Lauron and Rosa had five children, including Henry. At least three of them lived and died here. Henry passed in 1949.

Also on the front page:

A quick search doesn’t give game-by-game results from the early part of the 20th century, but the team went 2-7 that year, so it’s a safe bet they might not have one both of those games. Which is a shame, because the team might have been bad, but they looked great.

How do you lose games when you’ve got swag like that?

Now here’s a term you don’t hear anymore:

Blind tigers, or blind pigs, are carnival-style promotions. “Come in and see the blind tiger!” By which the person meant, “I’m giving away free hooch.” You assume there was a donation somewhere, or you paid handsomely for a bar stool or a bad sandwich or something.

Indiana went dry in 1918, two years ahead of the 18th Amendment kicking in. So maybe the local area was dry. Maybe it was just bootlegging for the sake of bootlegging.

Hurst, I learned from a later edition of the paper, was …

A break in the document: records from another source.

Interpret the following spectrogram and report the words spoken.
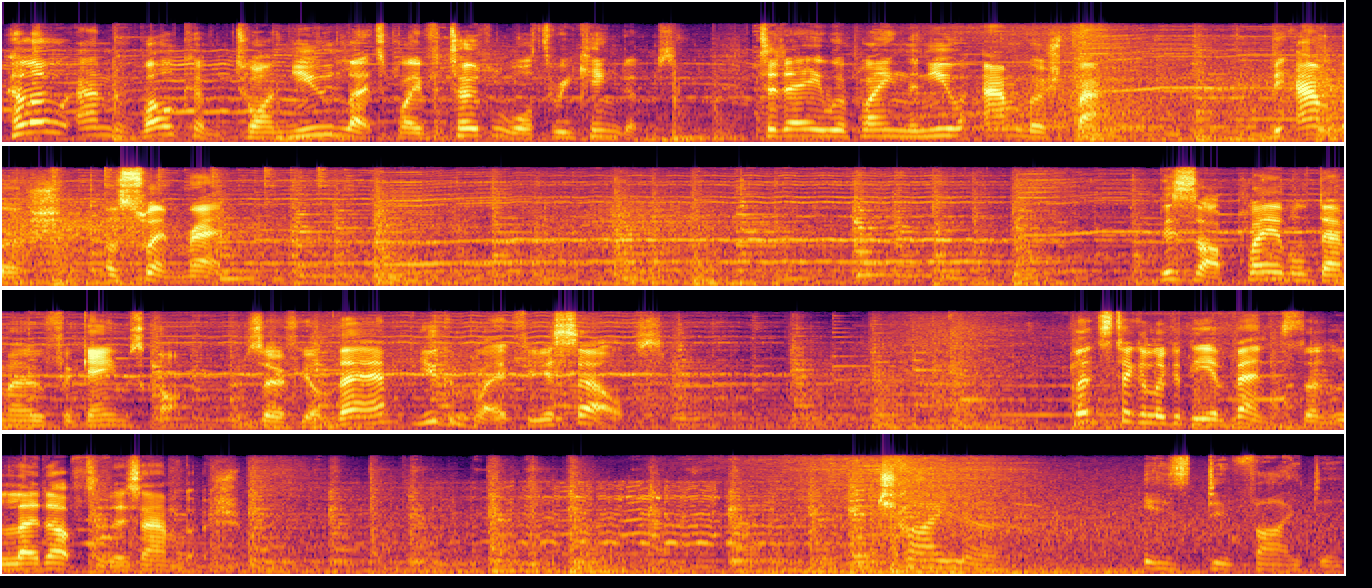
Hello and welcome to our new Let's Play for Total War 3 Kingdoms. Today we're playing the new ambush battle, the ambush of Sun Ren. This is our playable demo for Gamescom, so if you're there, you can play it for yourselves. Let's take a look at the events that led up to this ambush. China is divided.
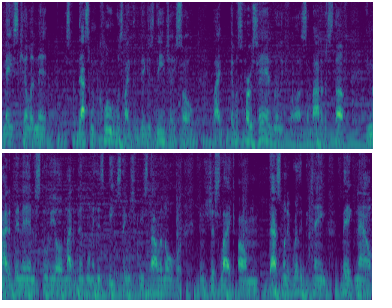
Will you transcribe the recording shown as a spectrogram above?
Mace killing it. It's, that's when Clue was like the biggest DJ. So like it was firsthand really for us. A lot of the stuff he might have been there in the studio. It might have been one of his beats they was freestyling over. It was just like um, that's when it really became big. Now,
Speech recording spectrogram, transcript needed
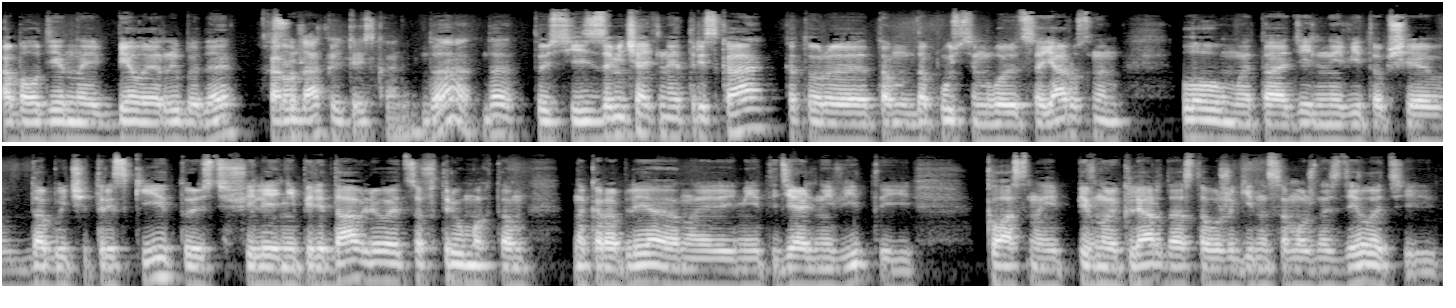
обалденной белой рыбы, да? Хорош- Судак или треска. Да, да. То есть есть замечательная треска, которая там, допустим, ловится ярусным ловом. Это отдельный вид вообще добычи трески. То есть филе не передавливается в трюмах там на корабле. Она имеет идеальный вид и классный пивной кляр, да, с того же Гиннесса можно сделать. И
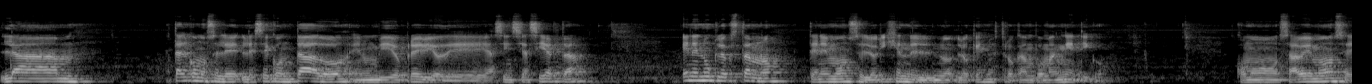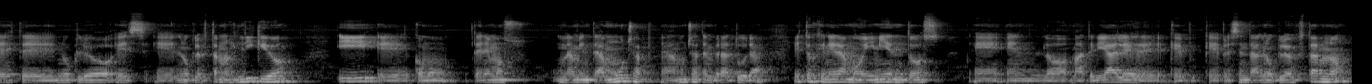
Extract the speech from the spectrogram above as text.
tal como se les he contado en un vídeo previo de A Ciencia Cierta, en el núcleo externo tenemos el origen de lo que es nuestro campo magnético. Como sabemos, este núcleo es, el núcleo externo es líquido y eh, como tenemos un ambiente a mucha, a mucha temperatura, esto genera movimientos eh, en los materiales que, presenta el núcleo externo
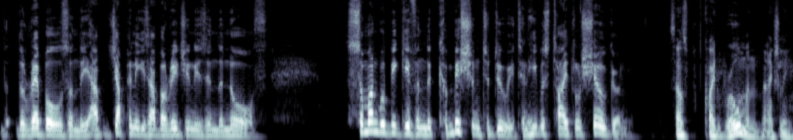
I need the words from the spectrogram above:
the, the rebels and the ab- Japanese Aborigines in the north. Someone would be given the commission to do it, and he was titled shogun. Sounds quite Roman, actually.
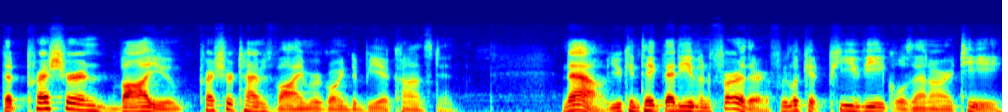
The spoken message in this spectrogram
that pressure and volume, pressure times volume are going to be a constant. Now, you can take that even further. If we look at PV equals nRT,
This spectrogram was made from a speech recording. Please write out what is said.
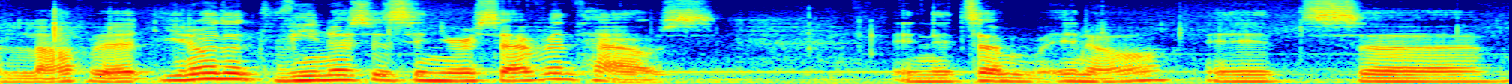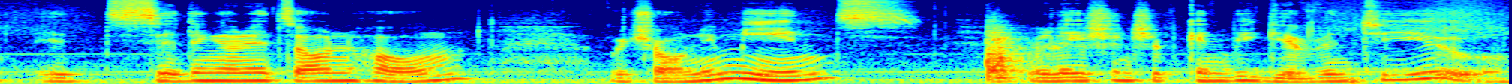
Love it. You know that Venus is in your seventh house, and it's um, you know, it's uh, it's sitting on its own home, which only means relationship can be given to you.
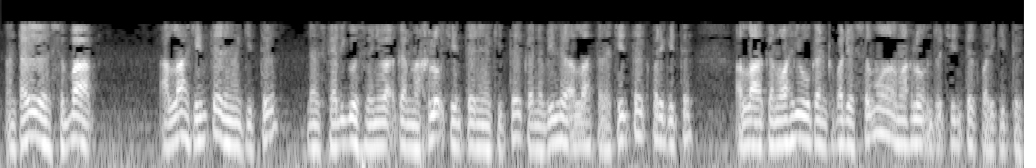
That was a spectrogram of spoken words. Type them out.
Antara sebab Allah cinta dengan kita Dan sekaligus menyebabkan makhluk cinta dengan kita Kerana bila Allah telah cinta kepada kita Allah akan wahyukan kepada semua makhluk Untuk cinta kepada kita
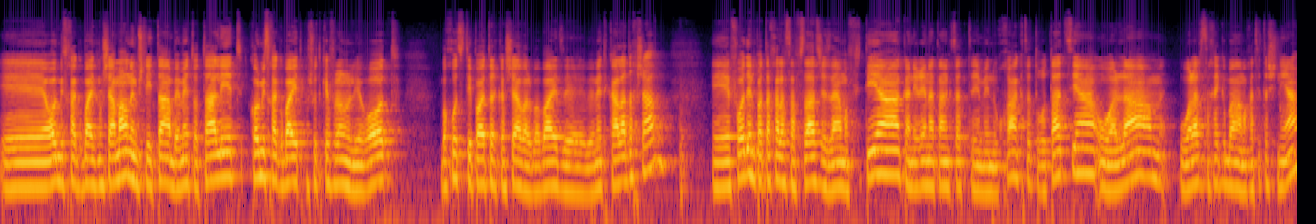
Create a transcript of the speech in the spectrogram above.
אה, עוד משחק בית, כמו שאמרנו, עם שליטה באמת טוטאלית. כל משחק בית פשוט כיף לנו לראות. בחוץ טיפה יותר קשה, אבל בבית זה באמת קל עד עכשיו. אה, פודן פתח על הספסל שזה היה מפתיע, כנראה נתן קצת אה, מנוחה, קצת רוטציה, הוא עלה, הוא עלה לשחק במחצית השנייה.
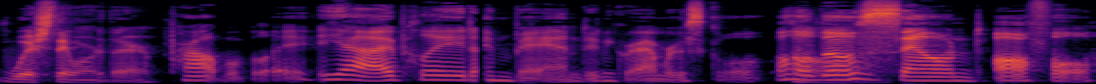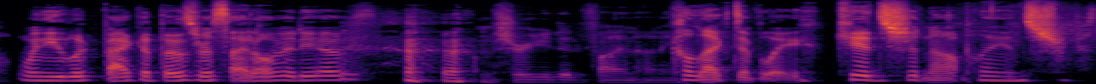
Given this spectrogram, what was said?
wish they weren't there? Probably. Yeah, I played in band in grammar school. All those sound awful when you look back at those recital videos. I'm sure you did fine, honey. Collectively, kids should not play instruments.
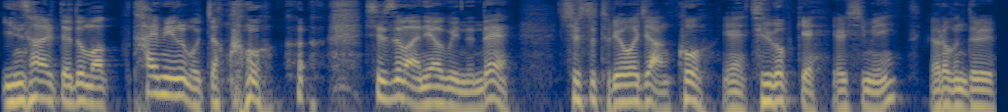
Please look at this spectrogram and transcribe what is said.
인사할 때도 막 타이밍을 못 잡고 실수 많이 하고 있는데 실수 두려워하지 않고 예, 즐겁게 열심히 여러분들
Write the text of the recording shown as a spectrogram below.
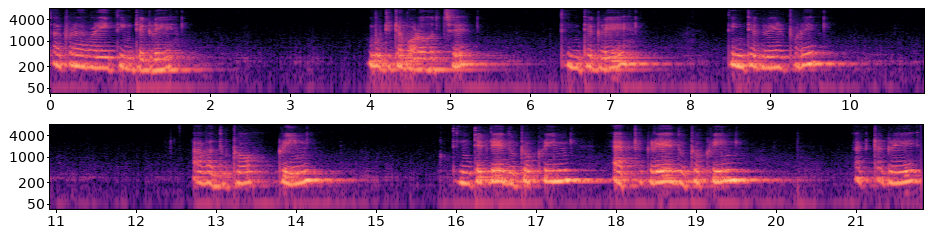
তারপরে আবার এই তিনটে গ্রে বুটিটা বড় হচ্ছে। তিনটে গ্রে, তিনটে গ্রের পরে আবার দুটো ক্রিম। তিনটে গ্রে, দুটো ক্রিম, একটা গ্রে, দুটো ক্রিম, একটা গ্রে,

a son of Mack Hurst the man who blew up the house on the corner of Seventh and Morton streets with dynamite, killing himself and daughter. Young Hurst has made the same threat against his wife for disclosing his guilt of the blind tiger charge.

Bootlegging couldn’t have been that good to him. He couldn’t afford a lawyer! Nevertheless, he’s threatening to blow people up. Real pride of Indiana, that guy.

Meanwhile, part of an ad on page two. Countless men!

And 1.4 million tires. How is it that they have the units sold, but not the customers? Let’s do the basic math here. If everyone bought a complete set, that’s 369,970 customers. Of course it wasn’t four-apiece. Remember, the roads and the highways and byways still left something to be desired. There were a lot of flats is what I’m saying. It could be that we are talking 1.4 million customers. Which is still not … countless.

But “countless” sounds good, especially when it’s right next to a number.

Norine Dodds was, I believe, a teacher. I’m not sure what became of her.

And I want you to notice that they just bought a volleyball. The net, you imagine, they had to save up for, special. Or maybe they made their own. But, in another example of how their time was similar to ours, but not ours, the sport of volleyball had only been around for about 20 years. Basketball, just four years older, was thought by some businessmen and older YMCA members to be too vigorous. One mustn’t work up a sweat. So a man named William Morgan designed the game to be a combination of basketball, baseball, tennis, and handball. And here, when the young ladies at the local high school put their pennies together to obtain a ball, the game was still in its relative infancy. The rules weren’t uniformly formalized for another 14 years. Someone in the Philippines, while Nodds was writing this little blurb, was developing the spike.

Sorta makes you wonder how these kids went around with their new volleyball, and what they wound up doing with it.

Wanda Mottier was the daughter of David Mottier, who ran the botany program at IU for about 40 years. He’d also done his undergraduate work here and is regarded as one of the first people to advocate for preserving the woodland campus aesthetic.

If that’s true it was an excellent choice on his part. I submit as evidence these four photographs I took just outside of our building during a seven-minute break between tasks.

Mottier was on the faculty until the late 1930s.

Maybe somewhere in these woods there’s a tree he knew.

Maybe somewhere out there we could find leaves and shade we owe to him.

Also, this same paper notes that tomorrow, April 16th (albeit in 1915) was Arbor Day. The paper demanded that you plant a tree. We mark Arbor Day this year on April 30th.

Anyway, his daughter, Wanda, would later marry a doctor and they later retired from Indianapolis to Florida in the early 1960s. She passed away down there and is buried up here.

I found her Florida home on Google Maps. Nice, humble little post-war subdivision. Three beds, two baths, built in 1958, meaning they built it or moved in soon after. Plenty of room in the backyard to pass around a volleyball. There’s a giant oak tree out front today. The tree has a wonderful looking tire swing on it.

In my mind Wanda planted that tree and thought of her dad whenever she looked out the two picture windows of her home.